Image of Council President and Acting New York City Mayor Vincent Impellitteri and Park Commissioner Robert Moses presenting a golden key to Secretary-General Trygve Lie.


On 23 October 1946, the second session of the General Assembly, but the first one to be held in New York City, opened in Flushing Meadows, Queens.

The United Nations was slightly more than one year old, and the location of the permanent Headquarters had yet to be decided. In the interim, the Organization needed a large space to accommodate the hundreds of attendees to the General Assembly.

New York City came to the rescue by offering the use of its former World’s Fair building in Queens. The 1939 New York World's Fair saw more than 45 million visitors, many of whom entered this building to see the exhibits on the functions of the city. When it was over, the building was converted into a recreation centre with skating rinks until being offered to the United Nations in April 1946.

The first General Assembly in New York had “One World” as its theme. To emphasize this fact, a large map of the world in blue and gold was installed behind the President of the General Assembly’s rostrum.

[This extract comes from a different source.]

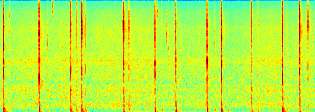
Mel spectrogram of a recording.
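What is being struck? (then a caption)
Plastic laptop keyboard keys. Fingertips type quickly on the white plastic keys of a blue plastic laptop keyboard, producing a run of short, dry clicks and taps at an uneven rhythm. Each keystroke is brief with a low thump and a bright click, dying away almost instantly over a quiet background.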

Over the next few months, the building was refurbished to accommodate 2,400 delegates, Secretariat staff, reporters and members of the public.

Outside, the flags of the then 51 Member States were put on the longest poles which could be procured and placed in a large circle. That way, no nation could complain that its flag was behind the flag of another. Approximately 120,000 flowers were planted in Flushing Meadows, close to the building’s location, as part of landscaping improvements.

Although the General Assembly was scheduled to open in September, the opening was pushed back by one month to October. The United Nations took possession of the building in an official ceremony a few days before its opening. There, Acting New York City Mayor Vincent R. Impellitteri and Park Commissioner Robert Moses presented a golden key to Secretary-General Trygve Lie to symbolize the transfer.

This “Key to the City” remains in the United Nations Archives to this day.





Originally published in UN Intranet (iSeek)
8 November 2023